The Examiner reports:
Chris Matthews had barely finished praising his colleagues at the 10th anniversary party for his “Hardball” show Thursday night in Washington, D.C. when his remarks turned political and pointed, even suggesting that the Bush administration had "finally been caught in their criminality."
In front of an audience that included such notables as Alan Greenspan, Rep. Patrick Kennedy and Sen. Ted Kennedy, Matthews began his remarks by declaring that he wanted to "make some news" and he certainly didn't disappoint. After praising the drafters of the First Amendment for allowing him to make a living, he outlined what he said was the fundamental difference between the Bush and Clinton administrations.
The Clinton camp, he said, never put pressure on his bosses to silence him.
“Not so this crowd,” he added, explaining that Bush White House officials -- especially those from Vice President Cheney's office -- called MSNBC brass to complain about the content of his show and attempted to influence its editorial content. "They will not silence me!" Matthews declared.
This is no *new news flash*. We learned this soon during the Scooter Libby trial when, on February 7, 2007, Tim Russert was on the witness stand:
2:29 p.m.: All morning, we listened to audio tapes of Scooter Libby's grand jury testimony. Along with yesterday, that makes eight hours of tapes in all. Toward the end of this droning saga, the courtroom gallery was becoming rather sparsely populated.If I didn't know any better, I'd say that Chris Matthews was out hawking another book....Wait a minute, that's exactly what's going on!

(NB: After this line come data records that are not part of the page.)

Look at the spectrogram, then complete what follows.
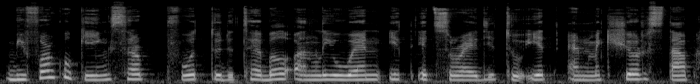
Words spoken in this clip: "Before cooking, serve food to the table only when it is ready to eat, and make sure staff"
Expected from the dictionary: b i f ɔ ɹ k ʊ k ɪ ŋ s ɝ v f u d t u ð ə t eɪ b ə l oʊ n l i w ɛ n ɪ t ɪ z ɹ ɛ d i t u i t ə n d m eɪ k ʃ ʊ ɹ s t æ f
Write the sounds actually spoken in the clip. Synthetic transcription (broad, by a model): b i f ɔ ɹ k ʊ k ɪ ŋ s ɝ p f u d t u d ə t eɪ b ə l oʊ n l i w ɛ n ɪ t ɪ s ɹ ɛ d i t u i t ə n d m eɪ k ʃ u ɹ s t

But now these tapes are, mercifully, over. We've had our lunch break, and the judge and jury are seated. And for some reason, the courtroom is packed. Some reporters can't even get in. Why?
Prosecutor Patrick Fitzgerald steps up to the podium. "The government calls Tim Russert," he says.
And there's the man, walking to the witness stand. Or rather, limping to it. Russert is on crutches—the result of a broken ankle. He takes his seat, spells out his name, and describes his job: host of Meet the Press and Washington bureau chief for NBC News.
Fitzgerald launches into questions about a July 2003 phone call Russert received from Scooter Libby. Russert tells us that Libby called him to complain about something Chris Matthews said on his TV show, Hardball. Libby was "agitated," and his voice was "very firm and direct," Russert recounts.
"What the hell's going on with Hardball?" he asked Russert. "Damn it, I'm tired of hearing my name over and over again."
Fitzgerald asks if Russert had ever before, or since, received a call like that from a vice president's chief of staff. Russert says he has not. The call was really just a "viewer complaint." Besides, there was nothing Russert could do about Hardball, since it wasn't his show. He suggested other NBC people that Libby could complain to. And that was the end of the conversation.
Chris Matthews has written another book, is making the talk show rounds, and is trying to appeal to the left for sales before he crawls back to the right and starts sucking up again so that he can get interviews with them during the election season.
"They've finally been caught in their criminality," Matthews continued, although he did not specify the exact criminal behavior to which he referred. He then drew an obvious Bush-Nixon parallel by saying, “Spiro Agnew was not an American hero."
Matthews left the throng of Washington A-listers with a parting shot at Cheney: “God help us if we had Cheney during the Cuban missile crisis. We’d all be under a parking lot.”
Following his remarks, a few network insiders and party goers wondered what kind of effect Matthews' sharp criticism of the White House would have on Tuesday's Republican debate in Dearborn, Michigan, which Matthews co-moderates alongside CNBC's Maria Bartiromo.
"I find it hard to believe that Republican candidates will feel as if they're being given a fair shot at Tuesday's debate given the partisan pot-shots lobbed by Matthews this evening," said one attendee.
When reached, the White House declined to comment and NBC refused requests to release video of the event. The event included such NBC/MSNBC brass as NBC Senior Vice President Phil Griffin (the former "Hardball" executive producer called "Hardball" the "best show on cable television"), "Meet the Press" host Tim Russert, "Today" show executive producer Jim Bell, NBC News Specials Executive Producer Phil Alongi, "Meet the Press" Executive Producer Betsy Fischer, NBC chief foreign affairs correspondent Andrea Mitchell, MSNBC Vice President Tammy Haddad, "Hardball" correspondent David Shuster and Vice President for MSNBC Prime-Time Programming Bill Wolff.
On a side note: Matthews was overheard discussing his Tuesday appearance on "The Daily Show," which featured a heated exchange with host Jon Stewart. According to one source, Matthews was steadfast in his belief that the debate left Stewart crestfallen, and Matthews victorious.
I like to think that venues such as this one on Jon Stewart, where Matthews can't control the conversation, is causing Matthews some introspection into just how responsible he's been for the mess that is the Bush-Cheney administration, by giving Republicans an easy ride these last six years. But then I realize that he said nothing of substance at his book party, and we have no way of knowing which criminality Matthews thinks the administration has been caught in.